Creating a database driven web application involves commonly used paradigms for data modification, which we commonly refer to as CRUD. Frameworks provides nice ORM wrappers to help the programmer. But for small projects frameworks can be an overkill. Still the programmer needs to design the basic database CRUD functionality, which can be quite tedious and repetitive. This is where auto database class generators can be helpful. If you have your database schema ready, you can automatically create the respective class wrappers for the tables.
I’ve recently updated the country filter plugin to use the MaxMind database along with the ip2nations database. Country Filter plugin allows you to control the visibility of WordPress elements depending on the users country of origin. You can hide or show certain elements of a page or some sections of a post from users browsing from a particular country.
For example you could have a ‘donate’ button on a sidebar that displays only if the user is browsing from France. Or you could hide a particular paragraph in a post for users from a particular country. This can be used by marketing people to deliver targeted content to audiences.
Developers and designers could also use the plugin to load different stylesheets based on the users country. Services like hulu.com uses techniques such as this to constrain viewership to a particular country.
You can buy the plugin from here.
Underscore.php is a PHP port of the popular Underscore.js library. Underscore.php provides a utility library for PHP that provides a lot of the functional programming support that a programmer would expect in Ruby, but without adding much overhead during execution. The only caveat is that underscore.php requires PHP 5.3 or greater. Although you could accomplish some of the things using PHP’s built in functions, the functional style approach looks intuitive and easy to work with. Note that this not a purely functional programming like Haskell.
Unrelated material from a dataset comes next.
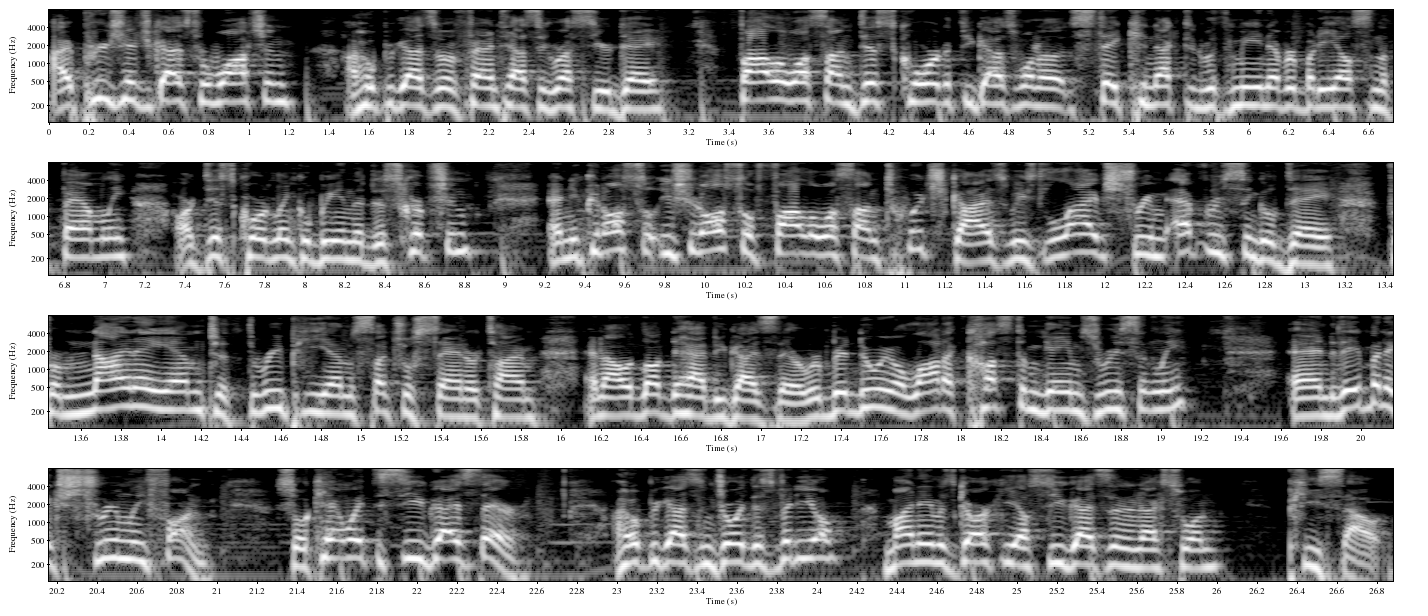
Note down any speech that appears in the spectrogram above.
I appreciate you guys for watching. I hope you guys have a fantastic rest of your day. Follow us on Discord if you guys want to stay connected with me and everybody else in the family. Our Discord link will be in the description. And you can also you should also follow us on Twitch, guys. We live stream every single day from 9 a.m. to 3 p.m. Central Standard Time, and I would love to have you guys there. We've been doing a lot of custom games recently, and they've been extremely fun. So I can't wait to see you guys there. I hope you guys enjoyed this video. My name is Garke. I'll see you guys in the next one. Peace out.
It would be nice to integrate the library in your CakePHP framework, which will help bring some functional flavor to the framework.
Take a quick example of the ‘pluck’ method.
include_once('underscore.php'); $members= array( array('name'=>'bill', 'age'=>40, 'gender' => 'm'), array('name'=>'john', 'age'=>50, 'gender' => 'm'), array('name'=>'sarah','age'=>60, 'gender' => 'f') ); $ret = __::pluck($members, 'name'); print_r($ret);
If you find some image file saved from Facebook, you can quickly get the users profile ID and other details from the image file name. Every image saved from a Facebook profile has a unique filename such as ‘86948_8239343856_5678_n.jpg’ (this is a dummy number).
The 2nd number from left in the filename, in this case 8239343856, which is the unique profile ID of the Facebook user.